BY DHRUVA MISHRA: Political discrimination and ethnic victimization by the Bhutanese feudal system is not new. In fact, the rulers so cleverly formulate the laws and statutes that criticism of government policies is automatically prohibited. The rise of people’s voice has always given them fear and insecurity and put their ambitions at stake. From the arrest of Tek Nath Rizal in 1988, to the recent arrest and imprisonment of Prem Singh Gurung, a Christian activist; incidences of arrests and inhuman treatment to the minorities in Bhutan, on the basis of political or religious beliefs, has remained routine. Gurung was arrested for screening movies on Christianity and has been sentenced to three years’ in prison by a District Court; on charges of attempting to promote a civil unrest […]
While I was listening to my uncle’s story, my subconscious mind started flying with lost hopes of despair; I could clearly realize my future distorting and my mind went blank for a couple of minutes. I collected strength and started talking again. I tried from my end to convince them to withdraw the form, but the type of situation they were in –that does not need a mention here – I think I was too young to understand the depth of it. We set the date, for it could not be before the 18th of December, as it took some time for my transition and more over I was leaving permanently everything.
Before jumping into the subject, I express my heartfelt and sincere gratitude to “Welcome to America Project” for this great opportunity to share our stories.

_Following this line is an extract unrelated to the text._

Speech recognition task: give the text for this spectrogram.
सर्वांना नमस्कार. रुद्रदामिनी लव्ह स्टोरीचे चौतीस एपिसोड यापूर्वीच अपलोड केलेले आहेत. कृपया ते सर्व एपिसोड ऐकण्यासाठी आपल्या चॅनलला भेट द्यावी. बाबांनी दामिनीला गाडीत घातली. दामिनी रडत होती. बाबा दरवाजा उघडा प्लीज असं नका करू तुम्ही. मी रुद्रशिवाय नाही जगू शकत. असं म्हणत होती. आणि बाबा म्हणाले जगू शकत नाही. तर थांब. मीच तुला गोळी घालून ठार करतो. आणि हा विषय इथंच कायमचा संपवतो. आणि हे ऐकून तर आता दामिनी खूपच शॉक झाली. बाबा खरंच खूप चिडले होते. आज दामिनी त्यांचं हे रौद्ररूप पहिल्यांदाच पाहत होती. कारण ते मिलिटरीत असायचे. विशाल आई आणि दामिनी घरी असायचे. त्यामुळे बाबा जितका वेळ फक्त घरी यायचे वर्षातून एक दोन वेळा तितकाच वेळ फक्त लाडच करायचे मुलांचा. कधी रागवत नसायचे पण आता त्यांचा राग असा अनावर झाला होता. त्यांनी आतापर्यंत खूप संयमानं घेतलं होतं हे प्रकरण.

I am; indeed, out of words for those American hearts who have strong attachment with our hearts and understand the sufferings of thousands of Bhutanese refugees and refugees from around the globe. The events in the story may not necessarily say that, but that’s how I felt the story would be complete and meaningful. This character, who was born in Bhutan, grown up in refugee camp in Nepal and now struggling for her future in America, is the most deprived one in the story.

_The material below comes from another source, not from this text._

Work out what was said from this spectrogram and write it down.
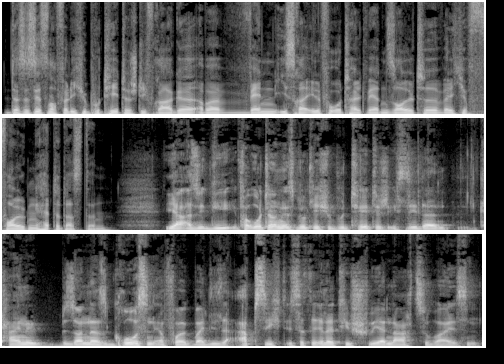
Das ist jetzt noch völlig hypothetisch, die Frage, aber wenn Israel verurteilt werden sollte, welche Folgen hätte das denn? Ja, also die Verurteilung ist wirklich hypothetisch. Ich sehe da keinen besonders großen Erfolg, weil diese Absicht ist relativ schwer nachzuweisen.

BY DHRUVA MISHRA: It is debatable as to whether we lost the culture of appreciation- or did we not possess it at all. Collect a set of five fellow Bhutanese, and perhaps you hear them say “leaders did not do any good for nearly two decades and as a result we continue to suffer”. This might, to some extent, appears as a bitter truth; yet this is unreal. Everyone—leaders, public, intellectuals, academicians, experts, civil society members, writers, journalists, among others, have sacrificed their tireless contributions profoundly, at least for the sake of “real democracy” in Bhutan. The priceless efforts made by some of our fore leaders to resolve this issue are crystal clear in our minds.
Nepal Police arrested chairman of Human Rights Organization of Bhutan (HUROB) S. B. Subba on Friday afternoon on suspicion of his link in Belndagi I murder case

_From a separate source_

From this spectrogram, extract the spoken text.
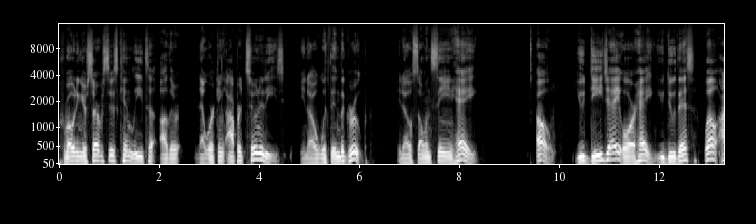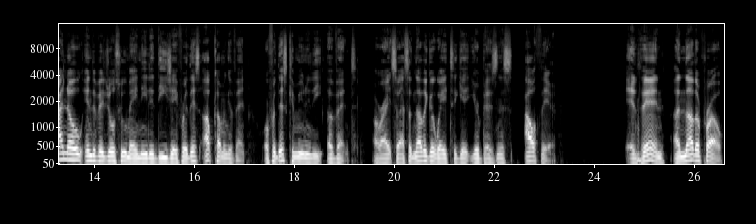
promoting your services can lead to other networking opportunities, you know, within the group. You know, someone seeing, hey, oh, you DJ or hey, you do this. Well, I know individuals who may need a DJ for this upcoming event or for this community event. All right. So that's another good way to get your business out there. And then another pro,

Krishna Kumar Rai, 31, from Nashville city of Tennessee State committed suicide by hanging in a closet rod on March 17 at around 2.30 PM. A temporary inhabitant of Goldhap Refugee Camp, Sector B/3 Hut No 23 in eastern Nepal, Rai was resettled in Tennessee in September 2008 along with his parents
Ram Bahadur Karki Chhetri, a Netherlands based Bhutanese refugee, who runs business as well, has been awarded citizenship certificates by the Dutch government during a naturalization ceremony held on March 13 at the Hague municipality building